Zweben is headed to China for two months, and said she would make a decision upon returning.
Her dirt road easement connects to a parking lot and runs about a quarter mile to the beach. The path has been used by residents for at least four decades and the beach is a popular site for fishing, camping and surfing.
Some area residents became alarmed about two weeks ago when boulders were placed in front of the pathway and a trench dug.
The work was apparently approved by Zweben, who was concerned about liability issues related to vehicular traffic on the easement through her property.
Victoria Dietrich, a Kilauea resident, said at one point at least one boulder was pulverized, other boulders were moved. The trench, about four feet in length, was refilled to allow continued vehicular traffic to the beach, she said.
The closure to vehicular access to the beach upset many residents because beach access is being lost across the island, Dietrich said. New landowners have closed up unofficial pathways and have called for enforcement of trespassing laws.
“We are losing places that we like to go to after working all week long,” Dietrich said. “Our beaches are becoming fewer and fewer.”
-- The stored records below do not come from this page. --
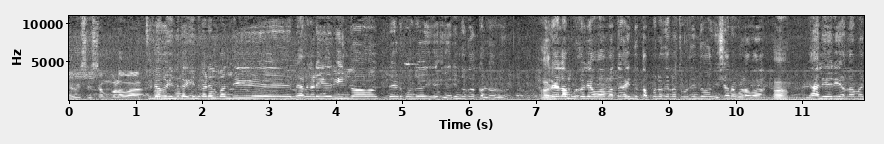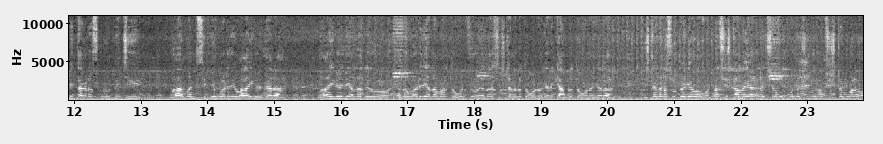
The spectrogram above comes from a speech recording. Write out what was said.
ಹೆವಿ ಸಿಸ್ಟಮ್ಗಳವ ಆಕ್ಚುಲಿ ಅದು ಹಿಂದ್ಗ ಹಿಂದ್ಗಡೆ ಬಂದು ಮೇಲ್ಗಡೆ ಏರಿ ಹಿಂದೆ ಗಿಡ ಹಿಡ್ಕೊಂಡು ಏರಿಂದ ಕಳ್ಳೋರು. ಎಲ್ಲ ಮುರಿದೋಗ್ಯಾವ ಮತ್ತೆ ಹಿಂದೆ ತಪ್ಪನದೆಲ್ಲ ತುಳಿದಿಂದು ನಿಶಾನಗಳವ ಹಾಂ. ಮ್ಯಾಲ ಏರಿ ಎಲ್ಲ ಮಾಡಿ ತಗಡ ಸ್ಕ್ರೂ ಬಿಚ್ಚಿ ಒಳಗೆ ಬಂದು ಸಿಲ್ಲಿಂಗ್ ಹೊಡೆದು ಒಳಗೆ ಇಳಿದಾರ. ಒಳಗೆ ಇಳಿದು ಎಲ್ಲ ಎಲ್ಲ ಹೊಡೆದು ಎಲ್ಲ ಮಾಡಿ ತೊಗೊಂಡು ಎಲ್ಲ ಸಿಸ್ಟಮ್ ಎಲ್ಲ ತೊಗೊಂಡು ಹೋಗ್ಯಾರ ಕ್ಯಾಮ್ರಾ ತೊಗೊಂಡು ಹೋಗ್ಯಾರ. ಸಿಸ್ಟಮ್ ಎಲ್ಲ ಸುಟ್ಟೋಗ್ಯಾವ ಒಂದೊಂದು ಸಿಸ್ಟಮ್ ಎರಡು ಲಕ್ಷ ಮೂರು ಮೂರು ಲಕ್ಷ ಒಂದೊಂದು ಸಿಸ್ಟಮ್ಗಳವ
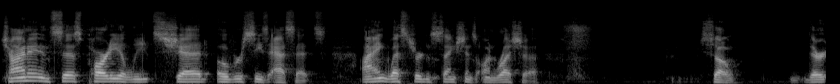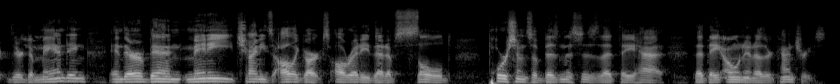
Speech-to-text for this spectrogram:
China insists party elites shed overseas assets, eyeing Western sanctions on Russia. So they're they're demanding, and there have been many Chinese oligarchs already that have sold portions of businesses that they had that they own in other countries.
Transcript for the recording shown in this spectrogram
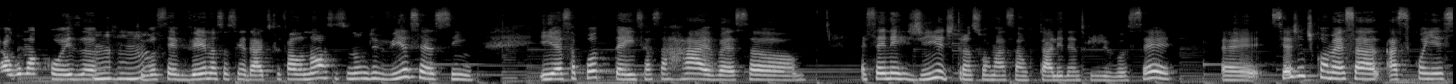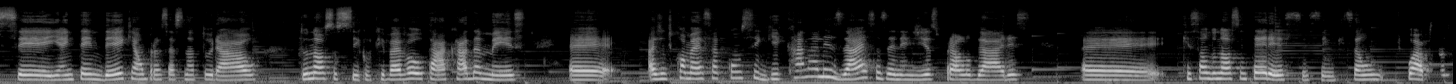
alguma coisa uhum. que você vê na sociedade, que você fala, nossa, isso não devia ser assim. E essa potência, essa raiva, essa, essa energia de transformação que está ali dentro de você, é, se a gente começa a, a, se conhecer e a entender que é um processo natural do nosso ciclo, que vai voltar a cada mês, é, a gente começa a conseguir canalizar essas energias para lugares é, que são do nosso interesse, assim, que são, tipo, ah, os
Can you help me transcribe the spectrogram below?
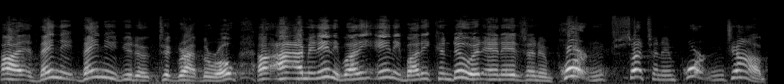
uh, they need they need you to, to grab the rope. Uh, I, I mean, anybody anybody can do it, and it's an important, such an important job.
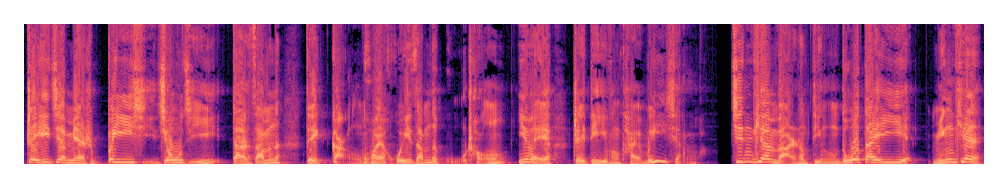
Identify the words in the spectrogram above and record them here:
这一见面是悲喜交集，但是咱们呢得赶快回咱们的古城，因为呀这地方太危险了。今天晚上顶多待一夜，明天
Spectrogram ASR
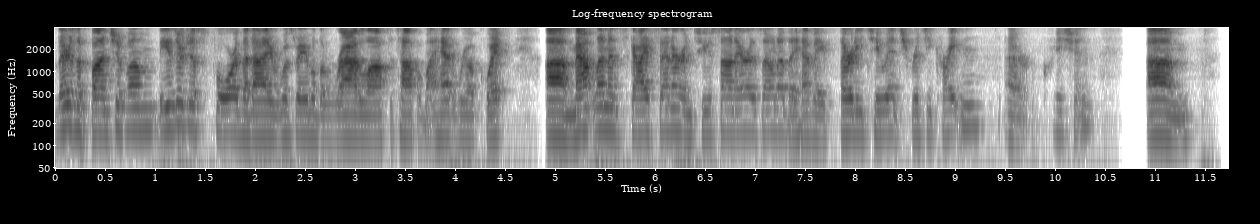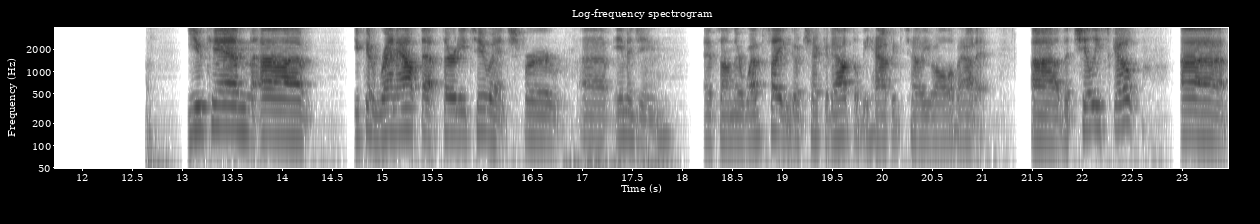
there's a bunch of them. These are just four that I was able to rattle off the top of my head real quick. Uh, Mount Lemmon Sky Center in Tucson, Arizona. They have a 32 inch Ritchey-Chrétien. Uh, um, you can uh, you can rent out that 32 inch for uh, imaging. It's on their website. You go check it out. They'll be happy to tell you all about it. Uh, the Chilescope, uh,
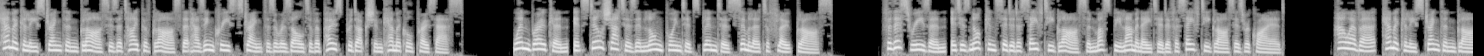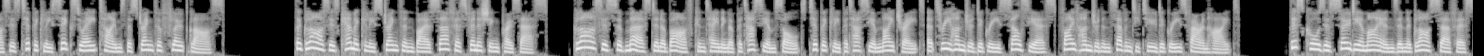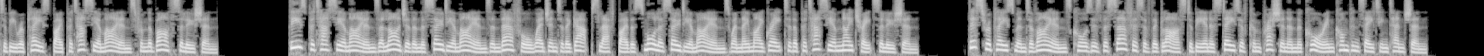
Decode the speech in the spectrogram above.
Chemically strengthened glass is a type of glass that has increased strength as a result of a post-production chemical process. When broken, it still shatters in long pointed splinters similar to float glass. For this reason, it is not considered a safety glass and must be laminated if a safety glass is required. However, chemically strengthened glass is typically 6 to 8 times the strength of float glass. The glass is chemically strengthened by a surface finishing process. Glass is submersed in a bath containing a potassium salt typically potassium nitrate at 300 degrees Celsius 572 degrees Fahrenheit. This causes sodium ions in the glass surface to be replaced by potassium ions from the bath solution. These potassium ions are larger than the sodium ions and therefore wedge into the gaps left by the smaller sodium ions when they migrate to the potassium nitrate solution. This replacement of ions causes the surface of the glass to be in a state of compression and the core in compensating tension.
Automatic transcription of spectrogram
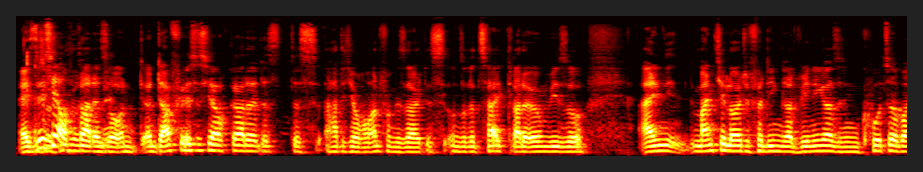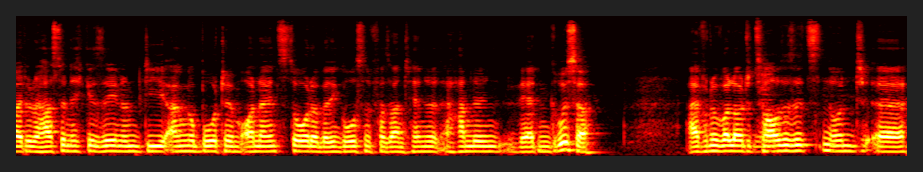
Es Das ist ja auch gerade so und, und dafür ist es ja auch gerade, das, das hatte ich auch am Anfang gesagt, ist unsere Zeit gerade irgendwie so, ein, manche Leute verdienen gerade weniger, sind in Kurzarbeit oder hast du nicht gesehen und die Angebote im Online-Store oder bei den großen Versandhandeln werden größer. Einfach nur, weil Leute zu Ja. Hause sitzen und äh,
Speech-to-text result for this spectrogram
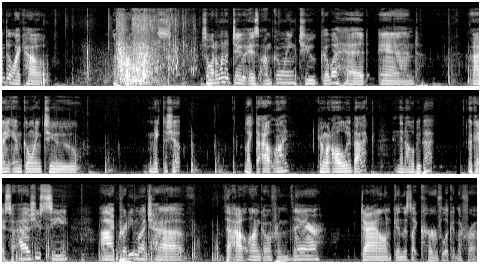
kind of like how. So what I want to do is I'm going to go ahead and I am going to make the ship like the outline going all the way back and then I'll be back. Okay, so as you see, I pretty much have the outline going from there down, getting this like curved look in the front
Dietrich said she was heartened to hear Zweben is open to keeping public access to Rock Quarry Beach in some form.
Vehicular traffic to the beach may be restricted in the future, but people can still walk through the property to get to the beach.
Mike Hawkes, refuge manager for Fish and Wildlife refuges located in Hanalei, Kilauea and along the Huleia River, said he has contacted Zweben about the potential donation of the five acres to the federal agency.
“We are running this thing upstairs to our regional office in Portland,” Hawkes said. “And I expect a decision at any time.”
The donation would allow the federal agency to protect a heiau on the parcel and grave sites believed to be among the dunes, Hawkes said.
“It is private land, it has several historic grave sites and heiau, and locals are upset about people driving over the dunes,” Hawkes said.
Blaich said it was his understanding that Zweben was concerned about “preventing vehicles from going on the beach, especially reckless driving. That is happening, unfortunately, random time, nighttime, weekends and some weekdays.”
Residents are concerned reckless driving could damage Hawaiian historical finds and sites, Blaich said.
Hawkes said vehicular driving on beaches in Hawai‘i is against the law, and those who do so are breaking the law.
Hawkes said if the parcel became part of the federal wildlife complex, an environmental assessment would be in order, along with solicitation of public comment and public meetings on the use of the property.
Another way to continue to provide vehicular traffic to the site would be for the Fish and Wildlife Service to work with private landowners to rebuild a road mauka of the beach by the Kilauea refuge site, and to restore a launch area for small fishing boats, Hawkes said.
Blaich said the Kilauea Neighborhood Association Board voted on measures on Tuesday evening it hopes will help protect the five-acre parcel and provide continued vehicular access.
- Management of the chain/lock system to allow motorists to offload small, recreational boats as close to the water as possible.
- Verbal or written guidelines governing the use of chained access given to beach users.
- Monthly reports to the association on the operation of the chain access plan.
- Sponsoring or organizing quarterly cleanup of Kilauea, Kauapea Beach and Kalihiwai Beach.
- Posting of signs.
- Collaboration with government agencies, landowners and other entities over the management of the parcel.
- Communication with the Fish and Wildlife Service, other government agencies, landowners and others on the improvement of Kilauea’s Rock Quarry Road.
- Formation of a committee of volunteers from Kilauea to assist with the management of the 5-acre parcel and Kilauea Bay.
Jimmy Torio, a Native Hawaiian leader in Anahola, said he discussed the issue with Dietrich on his Kaua‘i-based radio show. He said a community-derived plan needs to be implemented, and residents must be active in helping to manage the property Zweben has proposed to donate.